Tip 3: Become a hydro homie
Are you hungover, dreading your midterm, or plain sick? You might just be dehydrated without even realizing it. Dehydration causes headaches, fatigue, low energy levels, and impaired brain function. Instead of waiting to feel thirsty, try incorporating small and frequent water breaks throughout your day.
Staying hydrated can also help with hangovers and promote healthier drinking habits. Since alcohol is a diuretic, it makes you lose more water than you consume. An effective way to reduce or prevent hangovers is to drink a glass of water between drinks and before going to bed.
So, remember to drink at least 2 litres of water every day. With several water filling stations around campus, armed with a reusable water bottle, this goal should not be too hard to accomplish. Make it a game for yourself by sipping water or refilling your water bottle each time you see a water station on campus. Keep it interesting!
UBCO inside scoop: Consider buying a reusable water bottle (like this one from the bookstore) to carry around campus. You can personaliZe it by adding cute stickers!
Tip 4: Real snaccs snack well
In the unforgettable words of Lizzo, “[you’re] not a snack at all, baby [you’re] a whole damn meal.” It can be tempting to skip or replace meals with unhealthy snacks like chips or candy, which do not provide your body with the required energy or nutrition that it needs. While snacks shouldn’t replace meals, they are helpful in keeping you energised between meals.
Healthy snack options include dried fruits, popcorn, pretzels, and fruit. It is also helpful to have these with filling sides like yogurt, nut butters, or nutritious dips. These snacks will keep you filled, fuelled, and focussed for those long study sessions.
UBCO inside scoop: Check out these great bakery options at Comma, which also include vegan and made-without-gluten options!
Tip 5: Don’t let your bones get crunchy!
Science says crunchy bones lead to smoother brains, which we don’t want. Calcium not only promotes stronger bones and teeth, but can also improve your mental health. A low level of calcium may induce irritability, anxiety, and difficulty sleeping. Humans need about 1000 mg of calcium each day. This can come from dairy sources such as milk, cheese, and yogurt. You can also find them in non-dairy sources such as kale, spinach, bok choy, tofu, and nuts like almonds and hazelnuts. The body keeps building up bone mass until the age of 30. And so, consuming enough calcium, especially before the age of 30, is essential.
Your body also needs vitamin D to absorb calcium. In the winter months, due to lack of sunshine, your body might also require supplements to absorb vitamin D better. So, remember to up your intake of calcium and vitamin D in the coming months!
UBCO inside scoop: Next time you eat at Pritchard, do not forget to check out their amazing smoothie station with many great calcium-rich options!
Eating well not only improves your physical wellbeing and mental health, it can also be a great social experience that can help you feel better supported by and connected with others. Think about starting a dinner club with your friends or roommates to keep you in the habit of eating and cooking more satisfying and nutritious food together.

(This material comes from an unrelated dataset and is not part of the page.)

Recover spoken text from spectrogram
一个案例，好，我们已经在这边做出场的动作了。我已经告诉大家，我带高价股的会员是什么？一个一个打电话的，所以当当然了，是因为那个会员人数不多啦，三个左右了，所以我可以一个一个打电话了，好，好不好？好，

Are you struggling to eat well? Check out these campus resources to help you out!
A student-led, anonymous food bank committed to combatting food insecurity on campus. Check out the space in UNC 133, right next to The Well pub.

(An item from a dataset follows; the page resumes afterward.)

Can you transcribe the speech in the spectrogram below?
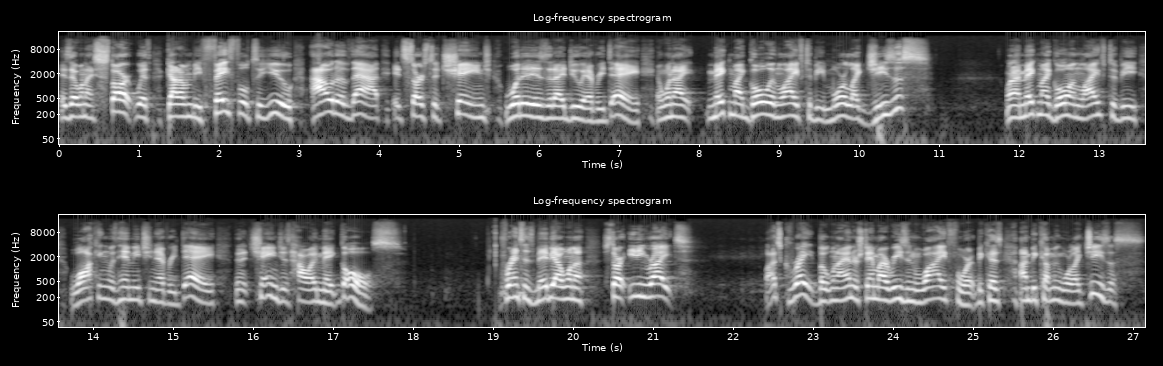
is that when I start with, God, I'm going to be faithful to you, out of that, it starts to change what it is that I do every day. And when I make my goal in life to be more like Jesus, when I make my goal in life to be walking with Him each and every day, then it changes how I make goals. For instance, maybe I want to start eating right. Well, that's great, but when I understand my reason why for it, because I'm becoming more like Jesus.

Located in UNC 337, be sure to check out the Student Wellness clinic on campus for all your health-related queries. They offer counselling services and referrals.
This blog by UBCO Food Services has some amazing tips on how to dine with allergies and maintain a balanced diet, and provides info about food options on campus! They also have a dietitian who you can consult.
ABOUT THE AUTHOR
Sanaa Shaikh is a second-year international student from India. She is studying Philosophy, Politics, and Economics with a minor in Spanish. Sanaa loves spontaneous trips, petting small animals, and starting new projects that she’ll never finish. Her favourite thing to do in Kelowna is getting ice cream downtown and chilling by the marina.